The music is crafted remotely between the three, with each working on pieces to a theme individually and 'sticking them together to see what works'. "Any collage process needs to strike a balance between cuts and fractures and a more seamless continuation. Much like film editing, and dreams," says House.
"The Children Of Alice approach is the three of us trying to patch our ideas together, more like how you might make a collage" adds Collins. "Whereas Broadcast always had Trish and her songs at its heart, although the approach in Broadcast did change pretty dramatically over the years. Witch Cults is probably where these two projects come closest."
When it comes to smoothing the cracks, House expands, "sometimes when the pattern emerges, or a piece becomes central to the track, we share open arrangements which we can pull apart, recombine and add to. The process starts with a jump-cut narrative form but gradually we work it into something with themes and sounds that flow through it, keep the listener following and engaged. The interesting thing about sharing files this way is that it keeps each of us guessing and opens up new ways of looking at our own compositions."
The result is a project that simultaneously takes up the mantle of Broadcast's thrillingly explorative streak, and takes it to somewhere else entirely to break wholly new ground.
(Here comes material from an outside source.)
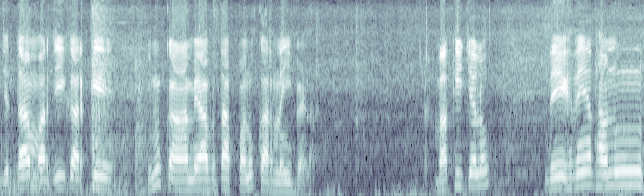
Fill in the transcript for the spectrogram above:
ਜਿੱਦਾਂ ਮਰਜ਼ੀ ਕਰਕੇ ਇਹਨੂੰ ਕਾਮਯਾਬ ਤਾਂ ਆਪਾਂ ਨੂੰ ਕਰਨਾ ਹੀ ਪੈਣਾ। ਬਾਕੀ ਚਲੋ, ਦੇਖਦੇ ਆ ਤੁਹਾਨੂੰ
That the themes was chosen for them this time around has been a boon, an opportunity for the trio to make good on their investigative instincts.